the other 6.1 million? They experienced what we call “premarital
divorce,” that is so painful that tens of millions
never do marry! In 1970 there were 21 million never-married Americans,
but 63 million in 2010. That’s a tripling at a time when the population
grew only about 50%. Soaring cohabitation is what lies behind
the plunge of married adults from 72% to 51%.
2. Those who marry after living together
are 61% more likely to divorce than those who remained apart before the
wedding, according to a Penn State study by Dr. Paul Amato.[iii]
A more recent report suggests that half of couples who cohabited will
divorce. Even so, nearly 90% of couples who cohabit will break up
before the wedding or afterward. A nine out of ten failure rate
is evil. This is secular evidence of the wisdom of Scripture.
Marriage, Not Cohabitation
A recent report by
the Institute for American Values, “Why Marriage Matters,”
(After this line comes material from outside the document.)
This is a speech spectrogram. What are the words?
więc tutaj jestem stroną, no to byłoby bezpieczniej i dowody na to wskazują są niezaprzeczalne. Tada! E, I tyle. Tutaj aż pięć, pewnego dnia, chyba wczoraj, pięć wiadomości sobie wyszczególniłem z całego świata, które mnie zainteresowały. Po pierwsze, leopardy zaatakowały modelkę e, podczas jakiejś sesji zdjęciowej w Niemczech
reports that the rise of cohabitation “is the largest unrecognized
threat to the quality and stability of children’s family lives.”[iv]
Some 42% of American children will live in a cohabiting household and
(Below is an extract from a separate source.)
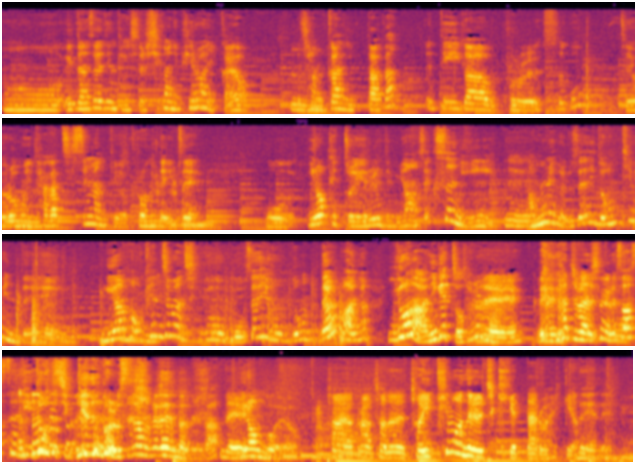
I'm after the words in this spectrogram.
어, 일단 다시 쓸 시간이 필요하니까요. 음. 잠깐 있다가 세디가 목표를 쓰고 이제 여러분이 음. 다 같이 쓰면 돼요. 그런데 이제 뭐 이렇겠죠. 예를 들면 섹슨이 네. 아무리 그래도 세디도 한 팀인데 리암하고 켄지만 지키고 뭐 세디 뭐 너무 내할 거 아니야? 이건 아니겠죠. 설마. 네. 아니, 하지만 그래서 세디도 지키는 걸로 수정을 해야 된다든가 네. 이런 거예요. 좋아요. 그럼 저는 저희 팀원을 지키겠다로 할게요. 네네. 음.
“are markedly more likely to be physically, sexually and emotionally
abused than children in both intact, married families and single parent
families.” However, the report does not suggest a remedy. I propose a
strategy to increase the marriage rate and reverse the 41% unwed
birth rate. How? Replace state subsidies of cohabitation with
subsidies for marriage. Millions of single mothers receive
welfare, Medicaid, food stamps and other subsidies on the assumption
they are bringing up children alone. Most, however, are cohabiting and
have the benefit of their partner’s income, as if they were married.
Therefore, I propose two answers:
Gov. Bobby Jindal should propose that if cohabiting
couples marry, they would continue receiving Medicaid, food stamps, etc.
for two years, and then these benefits would be tapered off over 3-4
years. The state should subsidize marriage not cohabitation.
Ask unwed mothers at the birth of their baby if they are
cohabiting; if so, do not give state subsidies – unless they marry and
take classes teaching conflict resolution skills.
Save Billions of Taxpayer Funds
Further, as Cheryl Wetzstein reported in The
Washington Times, “Divorce reform could save billions in
government aid.” The average divorce involves one child, which cost
taxpayers $20,000 in 2004 for welfare, Medicaid, food stamps, Earned
Income Tax Credit, housing and day care subsidies, etc., according to
the Heritage Foundation There is a similar cost for each unwed birth.
With 13 million single parent families, Heritage estimated the taxpayer
cost at $260 billion in 2004. With inflation, that is probably $25,000
per divorce or unwed birth, or $325 billion today.
If divorce rates were cut in half and cohabitation dropped
similarly, taxpayers would save more than $150 billion a year or $1.5
trillion over a decade! State legislators: take note of this
fresh way to cut deficits.
[i] “Marriage and Cohabitation in the United States:
A Statistical Portrait Based on Cycle 6 (2002) of the National
Survey of Family Growth, National Center for Health Statistics”
of the U.S. Dept. of Health and Human Services, February, 2010.
[ii] Mike & Harriet McManus, Living Together:
Myths, Risks & Answers, with a Foreword by Chuck Colson,
2008, Howard Books, a division of Simon & Schuster, New York,
London, Toronto, Sydney.
Linda Waite & Maggie Gallagher, The Case for Marriage: Why
Married People Are Happier, Healthier, and Better Off
Financially, Doubleday, New York, 2000.
[iv] W. Bradford Wilcox, Why Marriage Matters:
Thirty Conclusions from the Social Sciences, Institute for
American Values, August, 2011.